Have you been pulled up by a "grammar Nazi"? Now you can correct them back.
It's all about context.
On International Mother Language Day, Canadians can celebrate multilingual heritage by recognizing flexible uses of languages.
Accents differ depending on where we're from, even in the same country.
Irony is a slippery concept. Sometimes it's used in speech, other times it's used to describe a situation – oh, and it can also characterize an attitude. Is its versatility its downfall?
African American Vernacular English is part and parcel of Black identity. Its distinctive linguistic features are — wrongly — denigrated.
The unpleasant 'Happy Brexit Day' poster misses the fact that the vast majority of people in the UK recognise the benefits of multilingualism.
People still find ways to express old ways of speaking in a new language, so that language does not fundamentally alter their cultural identity.
Compared to other politicians who tend to be indirect and evasive, Nkrumah was direct, explicit and assertive.
Pronouns rarely, if ever, change.

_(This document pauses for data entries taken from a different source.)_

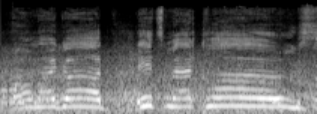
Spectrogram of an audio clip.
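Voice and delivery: high, drawn-out mock yell; high-pitched hollered greeting, acted out; retold yell. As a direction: imitate an over-the-top excited yell, stretching the name. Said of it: "yelled at the top of his voice".

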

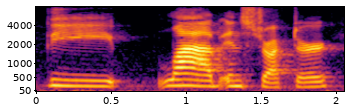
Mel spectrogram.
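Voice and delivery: usual speaking voice

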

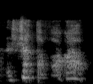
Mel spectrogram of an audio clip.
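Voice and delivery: very high, strained yell, not full volume; held-back, high-pitched pretend scream; mock yell. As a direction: imitate a dad snapping at his kids. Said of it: "he's just yelling at them".

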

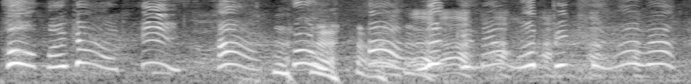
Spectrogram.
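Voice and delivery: very high, giddy squeals and laughs; hammed-up Bigfoot excitement; flipping out. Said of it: "I'm, like, flipping out".

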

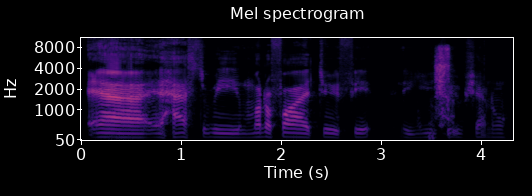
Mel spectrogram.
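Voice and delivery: upbeat plug for the channel; promo outro read. Acted. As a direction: read the socials like an announcer.

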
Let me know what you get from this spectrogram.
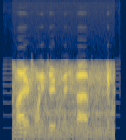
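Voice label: Public Safety Tactical, p25; wake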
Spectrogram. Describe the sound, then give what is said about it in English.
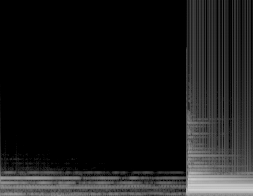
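A small silver bell attached to the lintel above the front door of a small storefront office rings as the door is opened: a soft lingering chime fades out, then a sudden bright strike rings out loudly and keeps sustaining. “to the front door of the small storefront office to see who had opened it and caused the small silver bell attached to the lintel to ring.”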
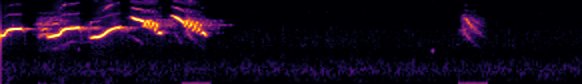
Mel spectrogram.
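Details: A rusty-collared seedeater giving the "Tui Tui Zel Zel" song used to train Brazilian tournament birds: a quick burst of four bright, swooping whistles in about a second, then a faint lone note, over steady background hiss.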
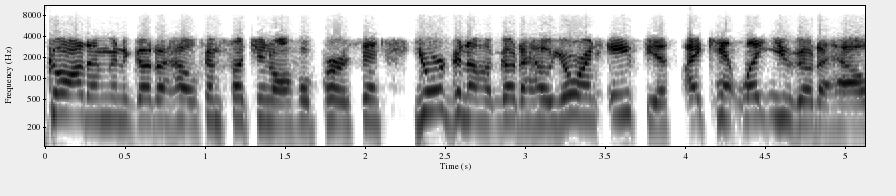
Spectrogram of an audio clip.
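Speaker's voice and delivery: put-on panicked voice. Retelling what someone says in a spiral: imitating someone panicking.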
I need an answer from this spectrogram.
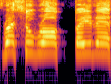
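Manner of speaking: high, punchy promo read; announcer plug. Pretend. Guest plugging Wrestle Rock to listeners, promo announcer voice. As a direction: sell the show like a ring announcer. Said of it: "plugging the show like an announcer".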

Then along came the gender nonbinary 'they,' which was just anointed ‘word of the decade.’
A new study analyzes the language in nearly 680,000 pet adoption ads.
As the year winds down, we'll get you up to speed. Plus, there's no better way to kill a trend than to bring it up at the dinner table in front of your kids.

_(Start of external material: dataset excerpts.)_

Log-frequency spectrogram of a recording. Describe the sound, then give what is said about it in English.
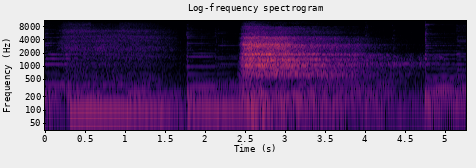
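Deep breath in and out during a children's relaxation exercise, heard as one long, loud breathy rush that swells and then fades gradually over a couple of seconds, with no talking. “Now relax and take a deep dragon breath in and out.”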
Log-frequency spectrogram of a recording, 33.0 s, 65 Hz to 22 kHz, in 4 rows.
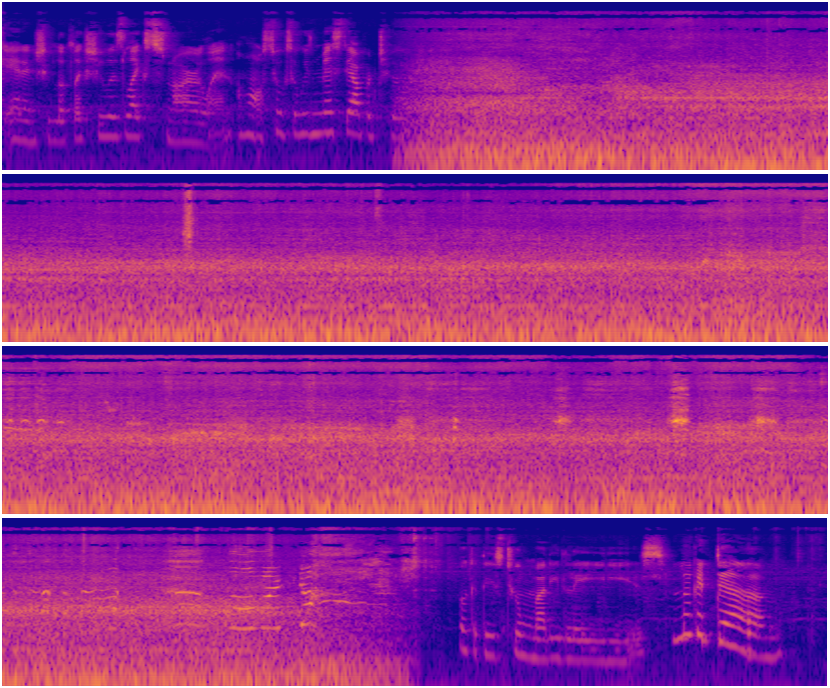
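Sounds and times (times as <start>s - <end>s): wind buffeting through car window: 3.9s - 28.8s
tyre and road noise: 3.9s - 29.0s.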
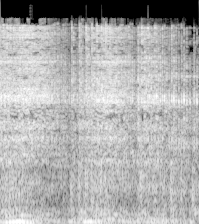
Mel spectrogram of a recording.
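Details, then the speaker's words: Bajaj Discover small single at idle: busy light ticking rattle from the top end although cam chain and tensioner are fine; suspected rocker arm, the small needle-pin bearings had come out of the rocker arm — rocker arm needle bearing noise. "यह Bajaj discover इसके add से sound आ रहा है नॉज आ रहा है जबकि इसका केम चन और टेंशनर दोनों ठीक है तो मुझे इसके रोक आम में डाउट लग रहा है"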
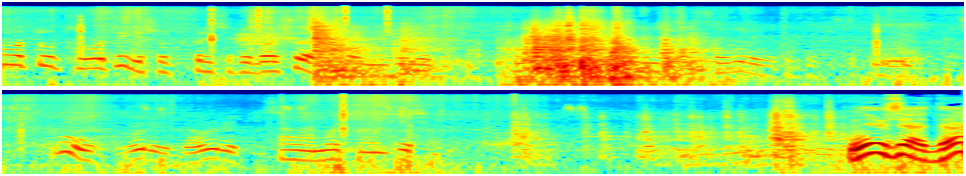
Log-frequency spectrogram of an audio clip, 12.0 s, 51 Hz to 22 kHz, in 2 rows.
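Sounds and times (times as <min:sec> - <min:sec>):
light rustling: 0:00.0 - 0:11.6.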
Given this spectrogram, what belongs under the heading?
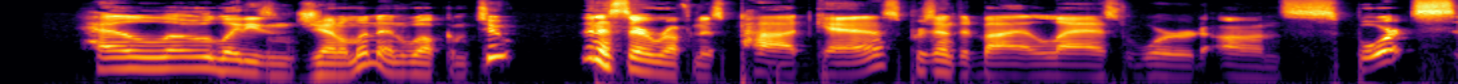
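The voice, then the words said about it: Sick, under-the-weather voice. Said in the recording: “you might hear it in my voice, I'm a little under the weather this week ... I was sounding worse yesterday, coughing up a”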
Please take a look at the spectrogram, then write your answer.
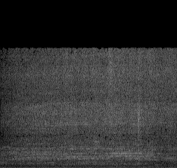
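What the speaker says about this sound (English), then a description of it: "I don't know if my little hand blow dryer is strong enough." A small handheld blow dryer runs continuously, a steady airy whir, used to blow out wet acrylic pour paint on a canvas; moderately close with no voices.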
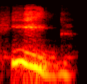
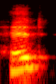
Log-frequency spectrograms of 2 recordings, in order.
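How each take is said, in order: First: The word is said with an Australian vowel. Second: The word is said with a New Zealand vowel. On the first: "Whereas the Australians, it's up here, they say heed" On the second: "here's the New Zealand HID vowel"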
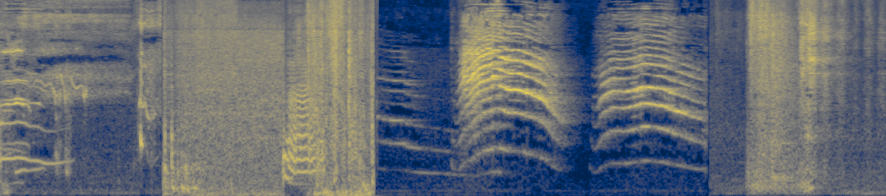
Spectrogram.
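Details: Domestic cat from a funny cats fighting compilation: two drawn-out, harmonic meows that rise then fall, each about a second long. Cut between bursts of loud noise, a cry and muffled indoor sounds.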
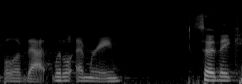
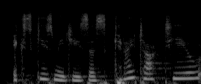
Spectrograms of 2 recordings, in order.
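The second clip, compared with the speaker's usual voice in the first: imitating a small child, sweetly polite and higher; politest little-girl voice; 6 semitones higher, 3 dB louder than usual. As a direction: lift the voice into a child's courteous request. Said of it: "in her politest voice".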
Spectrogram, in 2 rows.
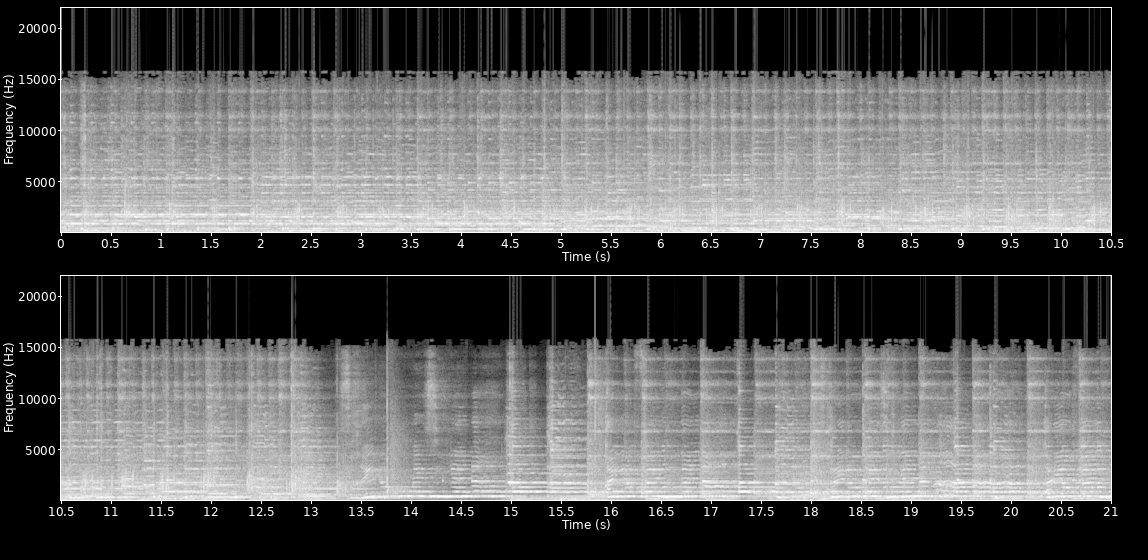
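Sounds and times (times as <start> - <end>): string ensemble melody: 0.0 - 13.6.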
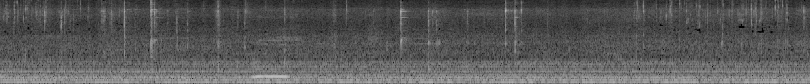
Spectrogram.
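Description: Fresh lemon juice squeezed from a hand-held citrus press, pouring and dripping into a stainless steel cocktail mixing tin, with scattered small clicks of the press and tin. A steady low hum runs underneath.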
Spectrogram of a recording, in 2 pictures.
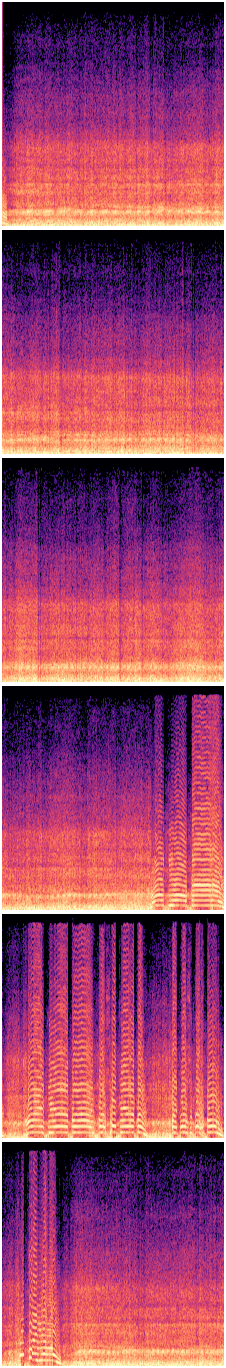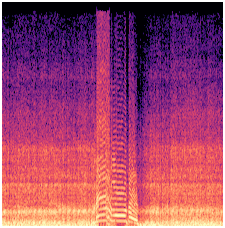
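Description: Motorcycle engine running steadily at cruising speed, with strong wind rush at the handlebar-mounted microphone. From about halfway through, a run of short, high, wavering pitched sounds lasts several seconds, and one more comes near the end.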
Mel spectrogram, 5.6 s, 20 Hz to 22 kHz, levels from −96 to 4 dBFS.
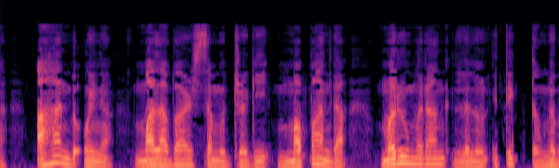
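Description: A speech clip whose upper spectrum sounds synthetic throughout: sibilants come out gritty and lispy, and the treble has a metallic sheen that doesn't follow the voice's harmonics. The likely cause is heavy HE-AAC compression, where spectral band replication rebuilds the treble from copied lower bands under a coarse envelope, and the damage fits a bitrate around 16 kbps. On a spectrogram the top region appears as blocky, repeated patches above a sharp crossover, with harmonics misaligned across it. At 3.33 s there is pre-echo: a short hiss of about 14 ms precedes an attack, which sounds softened. The codec spread its quantisation noise across the whole block, so noise sized for the loud onset leaks into the quiet moment before it. The waveform shows a noise smear just ahead of the transient, and the spectrogram shows a thin broadband haze before it.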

Researchers say it's time to finally discard a decades-old theory about the origins of human language – and revise the date when human ancestors likely were able to make certain speech noises.
One side wants to 'get Brexit done' while the other shouts the 'NHS is not for sale!'. What does it all really mean?

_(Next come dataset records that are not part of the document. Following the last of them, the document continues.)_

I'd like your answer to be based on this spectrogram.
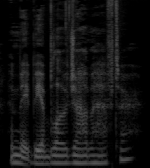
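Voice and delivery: normal talking voice

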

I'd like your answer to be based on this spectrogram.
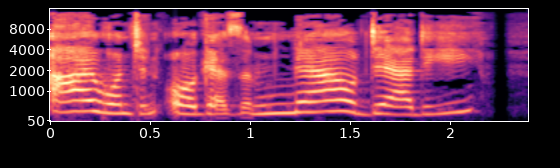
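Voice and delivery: put-on whiny, grating, annoying voice. Doing a very annoying voice, Veruca Salt voice. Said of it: "in my Veruca Salt voice, because that is a very, very annoying voice".

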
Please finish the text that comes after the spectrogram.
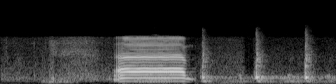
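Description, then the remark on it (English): Three firm knocks on a hotel room door, made from the hallway, land about half a second apart, fairly loud. A brief buzzy tone comes just before them, and faint murmuring voices run underneath. “Sorry, if you could stop open knocking on people's door.”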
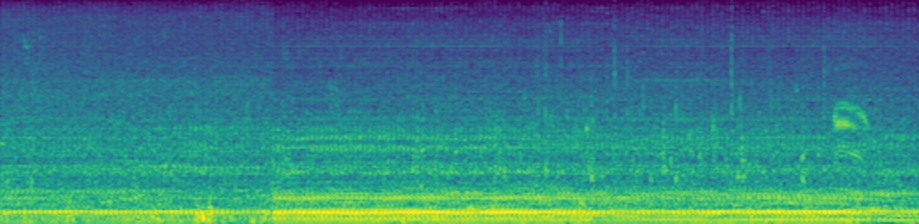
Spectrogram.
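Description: The boat's engine running steadily, a low even drone; its tone shifts slightly about three seconds in.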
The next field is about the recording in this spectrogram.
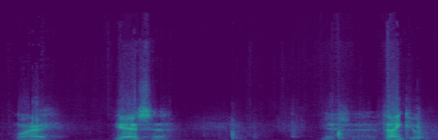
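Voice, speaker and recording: An actor playing a bold, urbane amateur sleuth in an old-time radio mystery, decisive in manner. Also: male voice, sits low, sing-song, drawn-out words, fairly bright tone, highs cut off, full character voice. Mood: awkwardly polite. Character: suave, bold male amateur sleuth, adult. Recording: old radio recording with faint noise.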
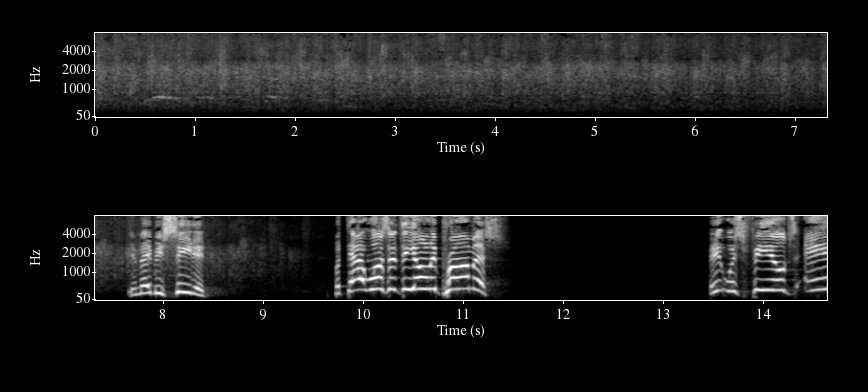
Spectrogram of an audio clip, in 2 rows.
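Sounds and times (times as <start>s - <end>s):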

'Greengrocer's' may be in mourning, but the rest of us can sigh with relief.
There is a negative feel to many of the shortlisted contenders for The Macquarie Dictionary's Word of the Year.
The history of the Latin phrase at the centre of the impeachment investigation into Donald Trump.
Behind the magical tale is a deep layer of linguistic meaning.
Non-native speakers often face an uphill struggle to be heard and taken seriously.
How members of America's two parties view the country – and its place in the world – might explain this phenomenon.